In the interests of enriching the ethical understanding of foreign lawyers in Indonesia, I offer the Golden Loophole Award for the best additions to this list.

The FPI is (half) right: they must be more responsible thugs


With a first draft of Indonesia Etc: Exploring the Improbable Nation now sitting on my editor’s desk, I finally have time to get back to musing on this blog about Indonesia’s delights and contradictions.

In writing the book, I’ve had a lot of time to think about the way language and culture mirror one another. And I’ve also found myself inadvertently agreeing with the leadership of the ever-more-thuggish Islamic Defenders Front (FPI), though not in a good way.

Back in July, when the Islamic warriors were defending the morality of the people of Kendal by trying to smash up those bars that hadn’t paid enough protection money, the good people of Kendal fought back. Dashing to get away, the FPI ran over and killed a member of the very public whose soul they had hoped to protect through their violence.

FPI leaders have spouted a great deal of nonsense since then. But as FPI Chairman Munarman sought to blame everyone but the organisation he heads for the senseless violence and death that his follower caused, he said something that struck a chord with me. How come when a member of the FPI does something bad the whole organisation gets blamed, he asked, while in any other institution in Indonesia, that person is immediately labelled an “oknum”?

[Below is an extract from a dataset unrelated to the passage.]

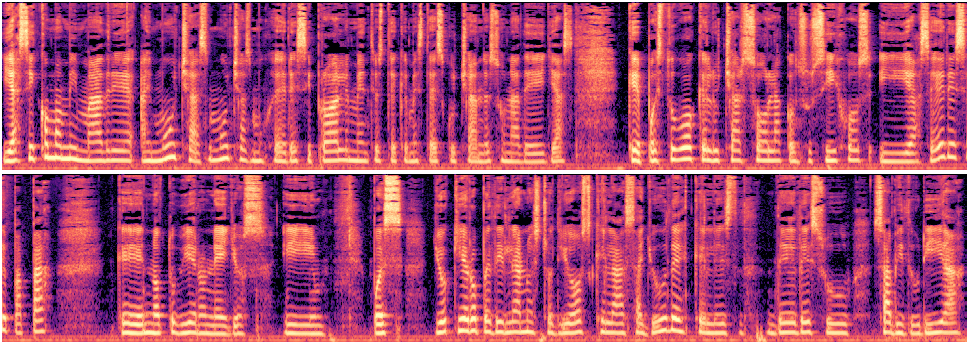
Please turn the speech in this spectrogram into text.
Y así como mi madre, hay muchas, muchas mujeres y probablemente usted que me está escuchando es una de ellas que pues tuvo que luchar sola con sus hijos y hacer ese papá que no tuvieron ellos. Y pues yo quiero pedirle a nuestro Dios que las ayude, que les dé de su sabiduría,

He’s got a point.

The dictionary will tell you that “oknum” means “individual”. Let’s plug that in to some newspaper headlines:

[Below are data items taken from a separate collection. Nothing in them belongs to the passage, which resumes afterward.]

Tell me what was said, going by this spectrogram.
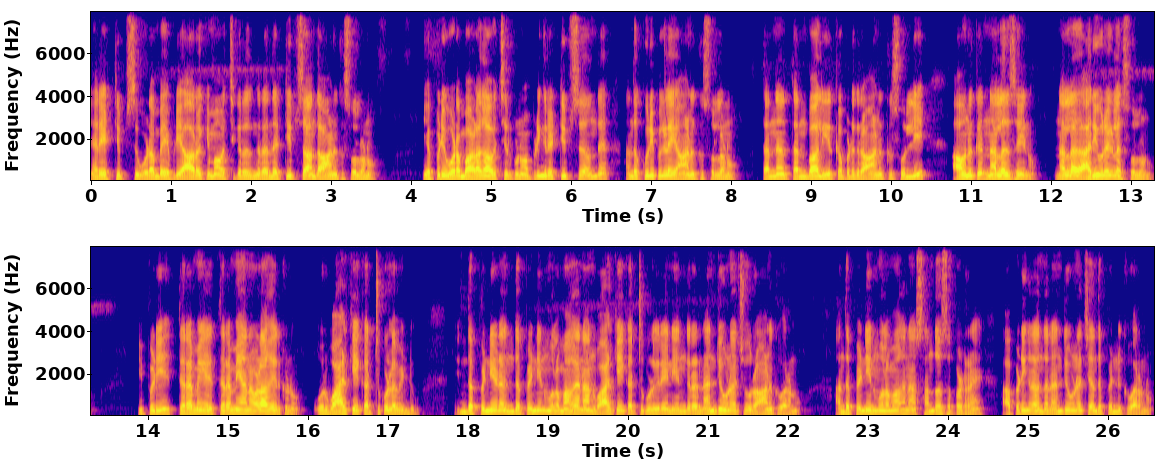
நிறைய டிப்ஸ் உடம்பை எப்படி ஆரோக்கியமாக வச்சுக்கிறதுங்கிற அந்த டிப்ஸை அந்த ஆணுக்கு சொல்லணும். எப்படி உடம்பை அழகாக வச்சுருக்கணும் அப்படிங்கிற டிப்ஸை வந்து அந்த குறிப்புகளை ஆணுக்கு சொல்லணும். தன்னை தன்பால் ஈர்க்கப்படுகிற ஆணுக்கு சொல்லி, அவனுக்கு நல்லது செய்யணும். நல்ல அறிவுரைகளை சொல்லணும். இப்படி திறமை திறமையானவளாக இருக்கணும். ஒரு வாழ்க்கையை கற்றுக்கொள்ள வேண்டும். இந்த பெண்ணிடம் இந்த பெண்ணின் மூலமாக நான் வாழ்க்கையை கற்றுக்கொள்கிறேன் என்கிற நன்றி உணர்ச்சி ஒரு ஆணுக்கு வரணும். அந்த பெண்ணின் மூலமாக நான் சந்தோஷப்படுறேன் அப்படிங்கிற அந்த நன்றி உணர்ச்சி அந்த பெண்ணுக்கு வரணும்.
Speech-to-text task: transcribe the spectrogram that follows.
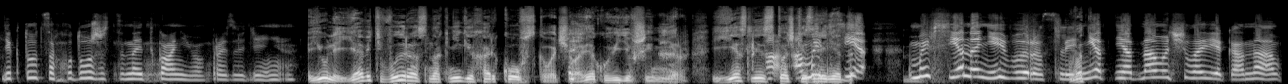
диктуется художественной тканью произведения. Юлия, я ведь вырос на книге Харьковского «Человек, увидевший мир». Если с А- точки а мы зрения... все, мы все на ней выросли. Вот. Нет ни одного человека на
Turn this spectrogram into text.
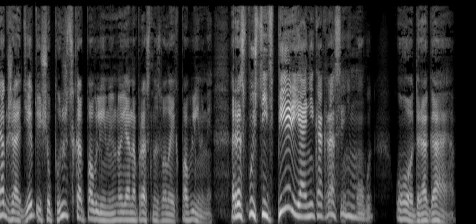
также одеты, еще пыжатся, как павлины, но я напрасно назвала их павлинами. Распустить перья они как раз и не могут. О, дорогая!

[Minister] Dahlan explains how parliamentary individuals squeeze state companies (Dahlan ungkap cara oknum DPR peras BUMN, Antara 31/10/13)

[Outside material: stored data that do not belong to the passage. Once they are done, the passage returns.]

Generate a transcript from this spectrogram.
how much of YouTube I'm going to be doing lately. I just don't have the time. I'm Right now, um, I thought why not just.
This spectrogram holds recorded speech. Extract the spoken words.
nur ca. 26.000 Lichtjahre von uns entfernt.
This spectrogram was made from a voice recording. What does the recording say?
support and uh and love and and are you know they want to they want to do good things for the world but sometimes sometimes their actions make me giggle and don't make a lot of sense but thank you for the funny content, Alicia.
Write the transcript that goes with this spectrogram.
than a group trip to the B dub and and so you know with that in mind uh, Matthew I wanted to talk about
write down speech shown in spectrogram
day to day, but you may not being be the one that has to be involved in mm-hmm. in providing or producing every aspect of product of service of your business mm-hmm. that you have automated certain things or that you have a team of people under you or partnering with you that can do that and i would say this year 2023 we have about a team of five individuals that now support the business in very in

Three Police Individuals Suspected of Protecting Illegal Mining
(Tiga Oknum Polisi di Duga Beking Tambang Liar, (Sinar Harapan, 13/10/2012))

Army Individual Beats Up Journalist in Ambon
(Oknum TNI Aniaya Jurnalis di Ambon, Suara Merdeka, 01/01/2013)

Oknum does not just mean individual, it means “person in an official position who is doing something naughty”. It is most often used of policemen and soldiers but also of MPs, judges and government officials who have been caught with their hand in the till or on some starlet’s bum. The implication, of course, is that if you are a servant of the state and have been caught doing something you shouldn’t do, you are no longer a member of the armed forces, or the judiciary, or the government; you are disowned.

In other words, the organs of state accept no responsibility for the conduct of their staff; in Indonesia, the State can do no wrong. No-one ever seems to question this side-stepping of responsibility. With the government setting endless examples of bad behaviour by “oknum”, which almost never have repercussions for the institutions to which they belong, it is hardly surprising that bully-boys who like to put on white dresses and orchestrate mass violence are reluctant to stand up and take the heat for the actions of the rabbles that they have roused.

Indonesian President signs off on semen

Placard urging Indonesians to use the national language
“Use good and correct Indonesian” urges this placard. Though perhaps not overseas.

In the windswept west of Ireland, I’m struggling with notebooks written in “Bahasa Gado Gado” — a mixture of English and Indonesian which at times catches me by surprise. This bit, for example: “Local rich people count their capital in hewan, dan dengan ratusan ekor pun tidak bisa beli semen”. Which translates as: “Local rich people count their capital in cattle, and even with hundreds of cattle you can’t buy semen.” Oh wait, no, you can’t buy cement.

The moment of confusion when reading my own notes explains why Semen Gresik, a large Indonesian cement producer that wants to buff up its image internationally, is planning to change its name. That shows that the country is beginning to think more about its place on the world stage, beginning to consider how outsiders perceive it. This is so important that even Indonesia’s president, Susilo Bambang Yudhoyono, has signed off on the new name, according to the Jakarta Globe.

And what’s the new name? Drumroll, please: Semen Indonesia. You couldn’t make it up, could you?

I am pleased to note that this gem is deemed worthy of Unspun’s coveted Shit-for-Brains award. A gold medal to the marketing team, please.